Tour Three. Global Connection.
Finnish School Day
Emilia is eight years old. She started school at the age of seven, a year later than children in the United States. But, like almost all six-year-olds in Finland, Emilia attended voluntary pre-school. So far, Emilia’s parents have not had to pay for her schooling.
Almost all schools in Finland are public. The Finnish state educates children from pre-school on for free. The city provides schoolbooks and pencils, as well as lunch, free of charge. Emilia won’t be served hamburgers, hot dogs or soft drinks at lunchtime. Instead, she’ll often eat mashed potatoes and meatballs, salad, carrots, rye bread and fruit juice.
Emilia’s required nine-year education will take place in what Finns call “comprehensive schools.” Comprehensive schools teach all subjects, including mathematics, religion, environmental studies, Finnish and Swedish, foreign languages, history and social studies, civics, biology, geography, physical education, music, art and handicrafts.
Children usually start studying their first foreign language at the age of nine, so Emilia will soon choose which language she wants to learn first. Like 87 percent of Finnish kids, she will probably choose English. Some of her friends may choose to study other languages: 3.8 percent will study German, 1.2 percent will study French and 0.2 percent will study Russian.
Swedish and Finnish are the official languages of Finland. Since Emilia’s mother native language is Finnish, she will start studying Swedish when she is 13. She already knows how to say good evening in Swedish. It is “god kväll”. In Finnish, it is “hyvää iltaa”.
Emilia loves school, especially arts and music. She just finished her first oral class presentation. She talked about her pet hamster, Pena. (The books on animals claim that hamsters love strawberries, but not Pena. He prefers
blueberries and grapes.)
Emilia and her 22 classmates call their teacher by her first name, Maarit. Children in Finland attend school five days a week and have weekends off, just like most children in the United States. Classes are shorter, though. Each 60-minute study period includes a 15-minute break. Lunch is 30 minutes long. First and second graders attend school for a maximum of five hours a day and average 19 lessons a week. Older students attend school for up to seven hours a day. Third and fourth graders have 23 lessons a week, and fifth and sixth graders have 24 lessons.
Like other children in Finland, Emilia doesn’t need her parents to take her to places.
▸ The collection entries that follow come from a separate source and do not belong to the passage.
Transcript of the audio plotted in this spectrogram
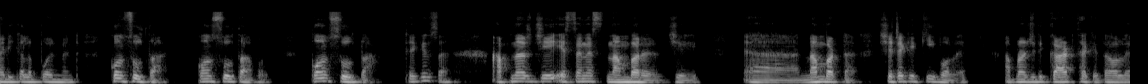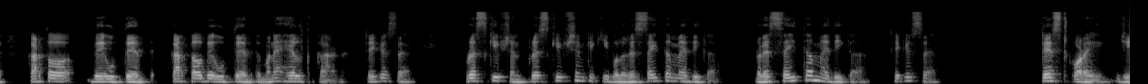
মেডিকেল অ্যাপয়েন্টমেন্ট কনসুলতা কনসুলতা কনসুলতা ঠিক আছে? আপনার যে এস এন এস নাম্বারের যে নাম্বারটা সেটাকে কি বলে? আপনার যদি কার্ড থাকে তাহলে কার্তো দে উত্তেন্তে কার্তাও দে উত্তেন্তে মানে হেলথ কার্ড ঠিক আছে? প্রেসক্রিপশন প্রেসক্রিপশনকে কি বলে? রেসাইতা মেডিকা রেসাইতা মেডিকা ঠিক আছে? টেস্ট করাই যে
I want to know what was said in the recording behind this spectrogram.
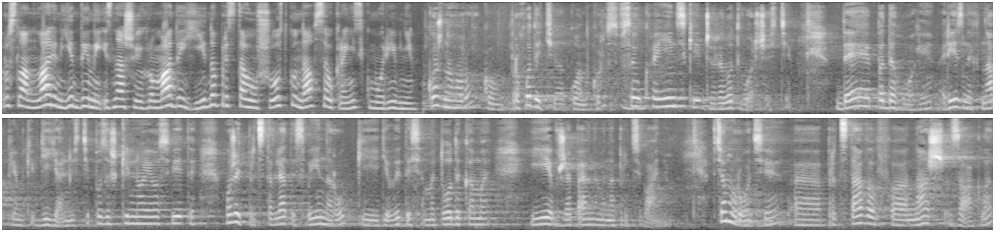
Руслан Ларін єдиний із нашої громади гідно представив шостку на всеукраїнському рівні. Кожного року проходить конкурс всеукраїнський джерело творчості, де педагоги різних напрямків діяльності позашкільної освіти можуть представляти свої наробки і ділитися методиками і вже певними напрацюваннями. В цьому році е, представив е, наш заклад.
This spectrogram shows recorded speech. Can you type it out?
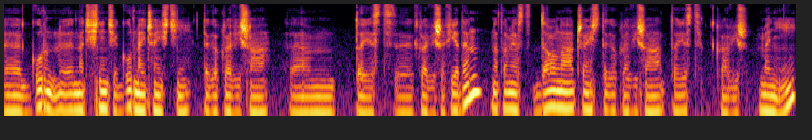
e, naciśnięcie górnej części tego klawisza to jest klawisz F1, natomiast dolna część tego klawisza to jest klawisz menu.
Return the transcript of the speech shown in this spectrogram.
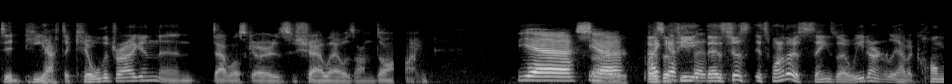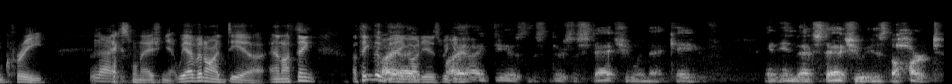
did he have to kill the dragon? And Davos goes, Shou-Lao is undying. Yeah, So yeah. there's I a guess few, there's- there's just, it's one of those things where we don't really have a concrete no. explanation yet. We have an idea. And I think, I think the my, vague i- idea is we my can, idea is this, there's a statue in that cave, and in that statue is the heart.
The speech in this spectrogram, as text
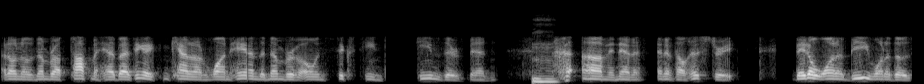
I don't know the number off the top of my head, but I think I can count it on one hand the number of 0 16 teams there have been mm-hmm. um, in NFL history. They don't want to be one of those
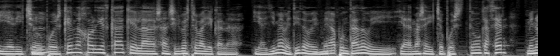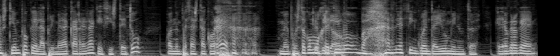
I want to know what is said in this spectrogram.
Y he dicho, pues qué mejor 10K que la San Silvestre Vallecana. Y allí me he metido y me he apuntado y, además he dicho, pues tengo que hacer menos tiempo que la primera carrera que hiciste tú cuando empezaste a correr. me he puesto como objetivo bajar de 51 minutos. Que yo creo que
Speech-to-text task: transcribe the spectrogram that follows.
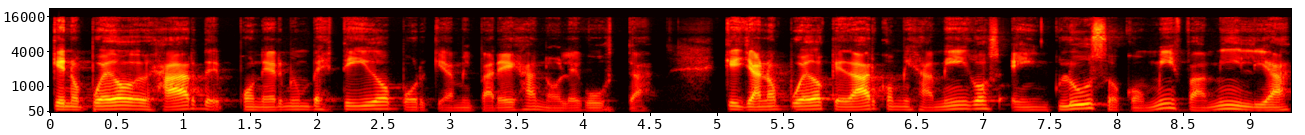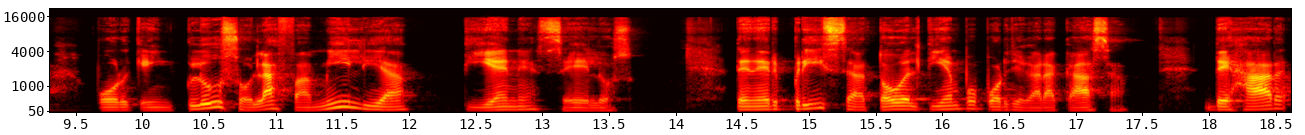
que no puedo dejar de ponerme un vestido porque a mi pareja no le gusta, que ya no puedo quedar con mis amigos e incluso con mi familia porque incluso la familia tiene celos. Tener prisa todo el tiempo por llegar a casa. Dejar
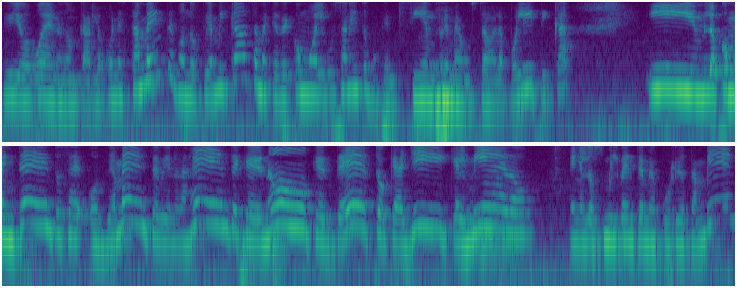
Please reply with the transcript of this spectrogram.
Y yo, bueno, don Carlos, honestamente, cuando fui a mi casa me quedé como el gusanito porque siempre me ha gustado la política. Y lo comenté, entonces obviamente viene la gente que no, que de esto, que allí, que el miedo. En el 2020 me ocurrió también,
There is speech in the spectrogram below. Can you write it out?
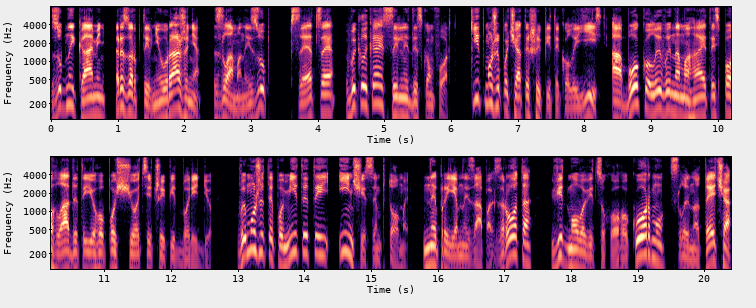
зубний камінь, резорптивні ураження, зламаний зуб все це викликає сильний дискомфорт. Кіт може почати шипіти, коли їсть, або коли ви намагаєтесь погладити його по щоці чи підборіддю. Ви можете помітити й інші симптоми неприємний запах з рота, відмова від сухого корму, слинотеча,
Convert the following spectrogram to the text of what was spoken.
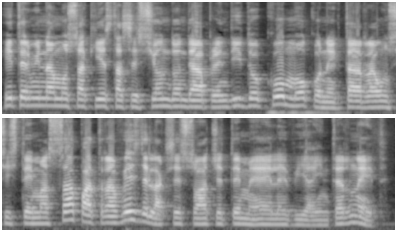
Y terminamos aquí esta sesión donde he aprendido cómo conectar a un sistema SAP a través del acceso HTML vía internet.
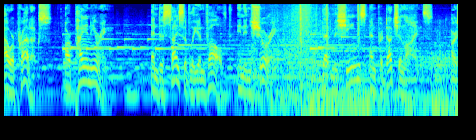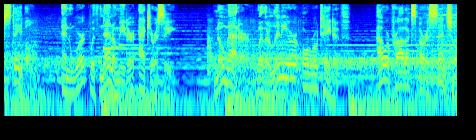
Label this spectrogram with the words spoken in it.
Our products are pioneering and decisively involved in ensuring that machines and production lines are stable and work with nanometer accuracy. No matter whether linear or rotative, our products are essential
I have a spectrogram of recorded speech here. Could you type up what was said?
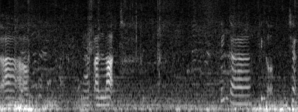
ว้าวนับ a lot ฟิงโก้ฟิงโก้เช็ค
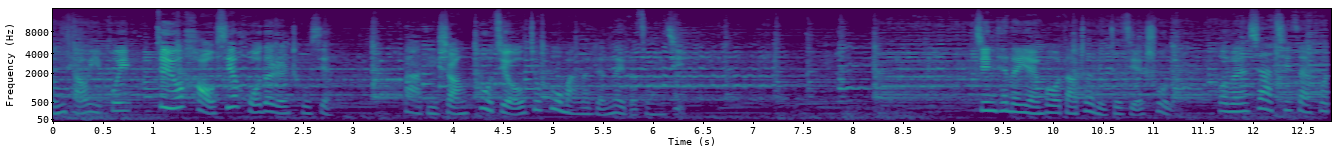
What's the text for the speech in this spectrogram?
藤条一挥，就有好些活的人出现，大地上不久就布满了人类的踪迹。今天的演播到这里就结束了，我们下期再会。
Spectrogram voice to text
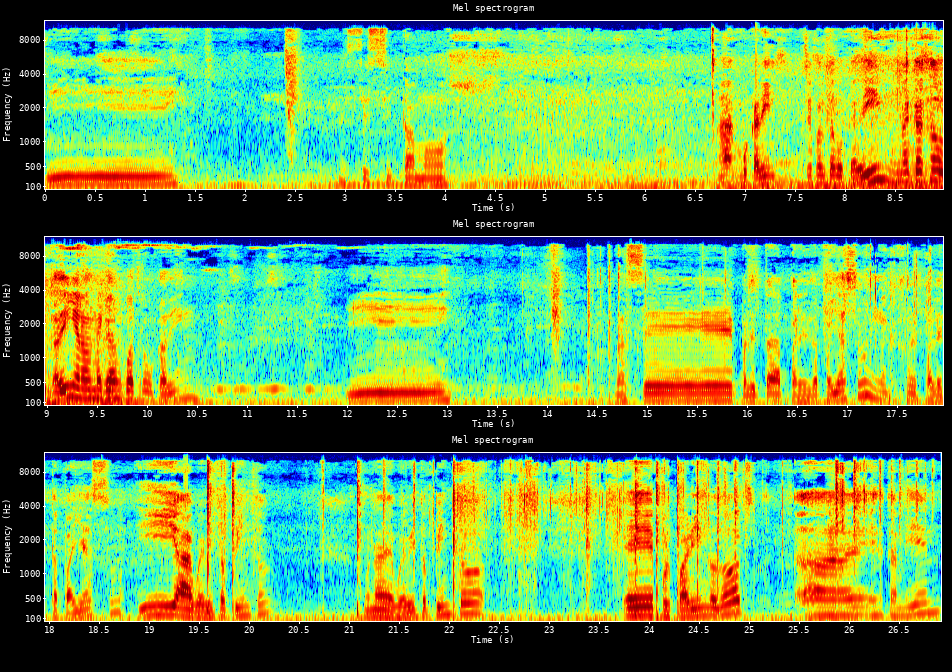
Y necesitamos... Ah, bocadín. Hace falta bocadín. Una caja de bocadín, ya no me quedan cuatro bocadín. Y va a ser paleta, paleta payaso, una caja de paleta payaso. Y a ah, huevito pinto. Una de huevito pinto eh, pulparindo dots. Ah, este también.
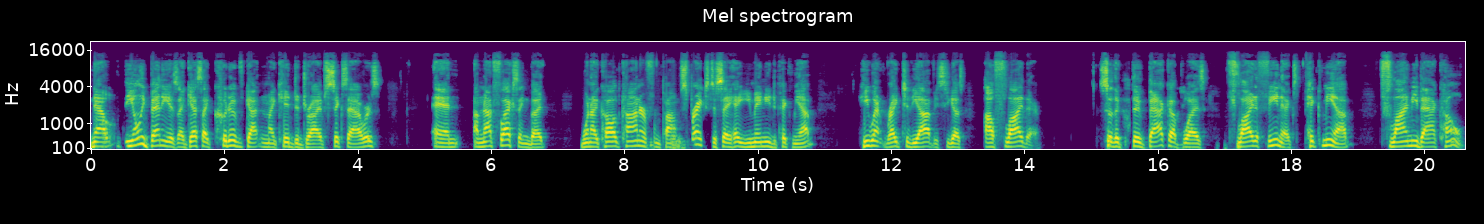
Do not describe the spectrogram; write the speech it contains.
Now, oh. the only Benny is I guess I could have gotten my kid to drive six hours. And I'm not flexing, but when I called Connor from Palm mm-hmm. Springs to say, hey, you may need to pick me up, he went right to the obvious. He goes, I'll fly there. So the, the backup was fly to Phoenix, pick me up, fly me back home.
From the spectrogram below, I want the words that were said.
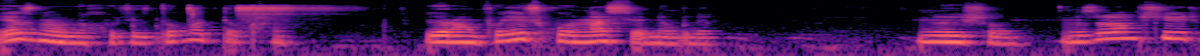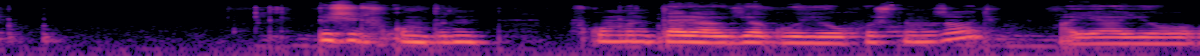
я знову не хочу так що збираємо полічку у нас сьогодні буде. Ну і що? Називаємо світ. Пишіть в, комп- в коментарях, як ви його хочете назвати, а я його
She walks or rides her bike to school and to the park with her friend Jenna.
When Emilia is 16, she will have several choices. She can move on to general upper secondary school, which is like high school in the United States. Or she can choose vocational training to prepare herself to work in a specific industry. Emilia is considering becoming a hairdresser or a horse trainer.
Finnish teenagers are ranked among the best readers in the world. Emilia learned to read when she was five. One unexpected reason why Finnish children love to read is the fact all foreign programs on Finnish television are subtitled. Wanting to understand the shows motivates children to learn how to read.
Finnish children between the ages of 10 and 14 spend approximately 2 hours a day watching television and 47 minutes a day on the computer. After-school sports and outdoor activities like cycling, swimming, skiing and ice hockey are popular among 10- to 14-year-old Finns. Boys enjoy football and ice hockey while girls show more interest in Finnish baseball and gymnastics. Finnish children and young people also enjoy watching television, spending time on the computer, visual arts, singing, playing instruments, writing, going to the movies, and reading.
- Which language do most kids in Finland choose to study as their first foreign language?
2. What is true of schools in Finland?
- No hamburgers are served
- Classes last for 70 minutes
- You go to school on Saturdays
- You call your teachers Mr. and Mrs.
3. After ‘comprehensive school’
- you are a hairdresser
- you speak about pets
- you can choose which school to attend
- you can ride a bike
4. A typical Finnish kid
- Doesn’t watch television
- often takes the taxi
- doesn’t like strawberries
- reads a lot